■ **Provided entries**:
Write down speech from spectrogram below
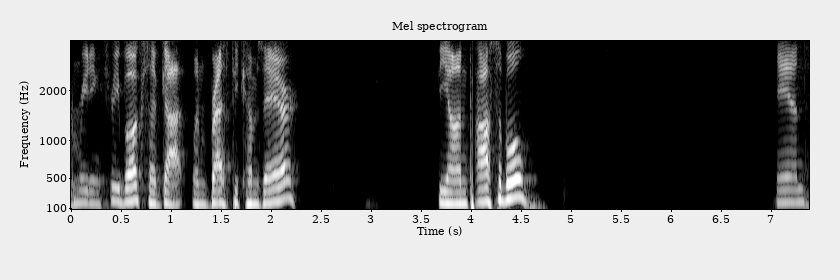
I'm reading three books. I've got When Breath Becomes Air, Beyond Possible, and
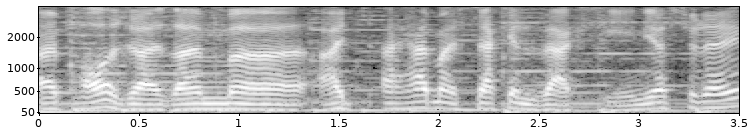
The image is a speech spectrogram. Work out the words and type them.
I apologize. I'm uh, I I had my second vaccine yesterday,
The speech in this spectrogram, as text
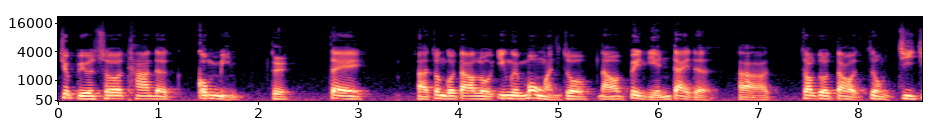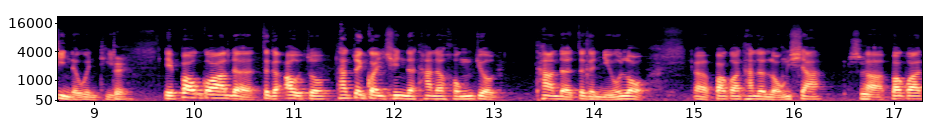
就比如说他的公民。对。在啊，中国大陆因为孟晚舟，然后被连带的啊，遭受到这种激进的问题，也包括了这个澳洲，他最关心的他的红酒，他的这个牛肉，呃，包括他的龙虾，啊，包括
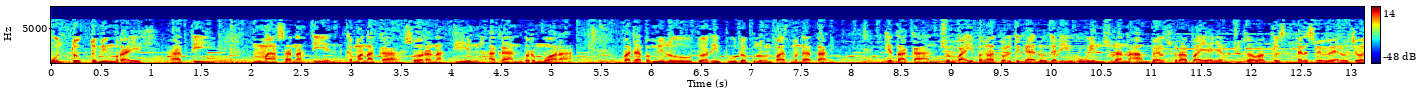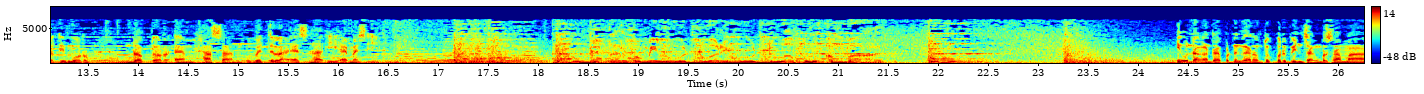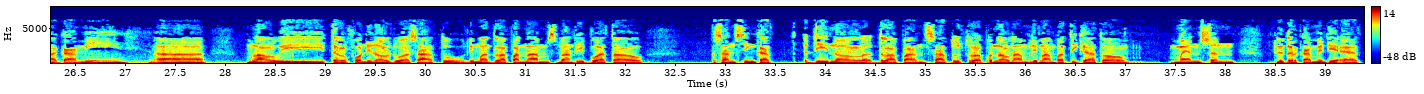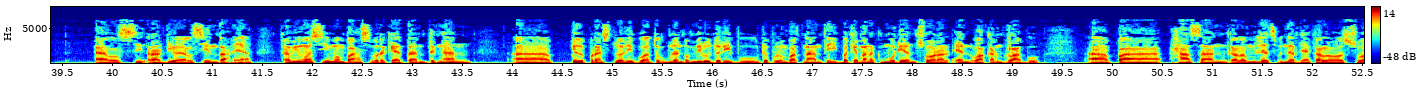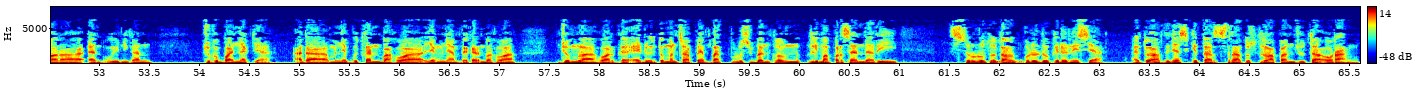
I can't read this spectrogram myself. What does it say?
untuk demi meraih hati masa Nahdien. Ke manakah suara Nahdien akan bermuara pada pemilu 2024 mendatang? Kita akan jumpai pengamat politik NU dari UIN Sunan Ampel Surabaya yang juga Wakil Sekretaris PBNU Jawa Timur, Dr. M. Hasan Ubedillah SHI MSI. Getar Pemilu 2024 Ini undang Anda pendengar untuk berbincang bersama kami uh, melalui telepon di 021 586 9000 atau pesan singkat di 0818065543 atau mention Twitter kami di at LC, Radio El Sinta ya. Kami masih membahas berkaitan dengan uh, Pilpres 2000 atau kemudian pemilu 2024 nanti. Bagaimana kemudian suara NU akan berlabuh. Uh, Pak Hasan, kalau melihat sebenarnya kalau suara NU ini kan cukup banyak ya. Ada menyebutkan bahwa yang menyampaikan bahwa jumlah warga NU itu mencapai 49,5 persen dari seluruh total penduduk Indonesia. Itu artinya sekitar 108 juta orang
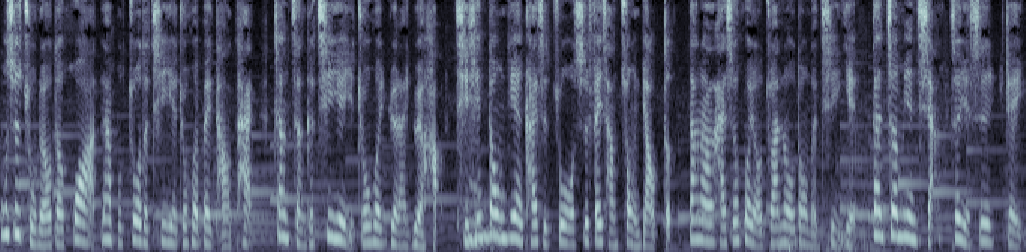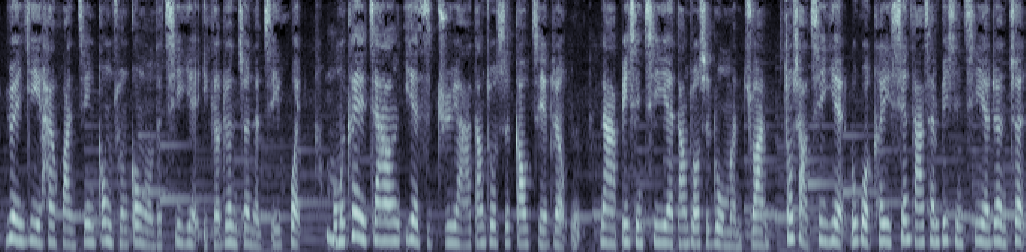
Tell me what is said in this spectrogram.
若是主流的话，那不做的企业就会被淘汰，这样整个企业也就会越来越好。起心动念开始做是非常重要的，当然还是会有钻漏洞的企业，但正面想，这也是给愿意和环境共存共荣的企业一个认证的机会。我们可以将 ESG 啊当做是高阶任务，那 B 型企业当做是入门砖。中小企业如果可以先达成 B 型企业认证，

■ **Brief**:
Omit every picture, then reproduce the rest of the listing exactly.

■ **Result**:
Write down speech from spectrogram below
I'm reading three books. I've got When Breath Becomes Air, Beyond Possible, and
The image is a speech spectrogram. Work out the words and type them.
I apologize. I'm uh, I I had my second vaccine yesterday,
The speech in this spectrogram, as text
就比如说他的公民。对。在啊，中国大陆因为孟晚舟，然后被连带的啊，遭受到这种激进的问题，也包括了这个澳洲，他最关心的他的红酒，他的这个牛肉，呃，包括他的龙虾，啊，包括
I can't read this spectrogram myself. What does it say?
untuk demi meraih hati masa Nahdien. Ke manakah suara Nahdien akan bermuara pada pemilu 2024 mendatang? Kita akan jumpai pengamat politik NU dari UIN Sunan Ampel Surabaya yang juga Wakil Sekretaris PBNU Jawa Timur, Dr. M. Hasan Ubedillah SHI MSI. Getar Pemilu 2024 Ini undang Anda pendengar untuk berbincang bersama kami uh, melalui telepon di 021 586 9000 atau pesan singkat di 0818065543 atau mention Twitter kami di at LC, Radio El Sinta ya. Kami masih membahas berkaitan dengan uh, Pilpres 2000 atau kemudian pemilu 2024 nanti. Bagaimana kemudian suara NU akan berlabuh. Uh, Pak Hasan, kalau melihat sebenarnya kalau suara NU ini kan cukup banyak ya. Ada menyebutkan bahwa yang menyampaikan bahwa jumlah warga NU itu mencapai 49,5 persen dari seluruh total penduduk Indonesia. Itu artinya sekitar 108 juta orang
Tell me what is said in this spectrogram.
若是主流的话，那不做的企业就会被淘汰，这样整个企业也就会越来越好。起心动念开始做是非常重要的，当然还是会有钻漏洞的企业，但正面想，这也是给愿意和环境共存共荣的企业一个认证的机会。我们可以将 ESG 啊当做是高阶任务，那 B 型企业当做是入门砖。中小企业如果可以先达成 B 型企业认证，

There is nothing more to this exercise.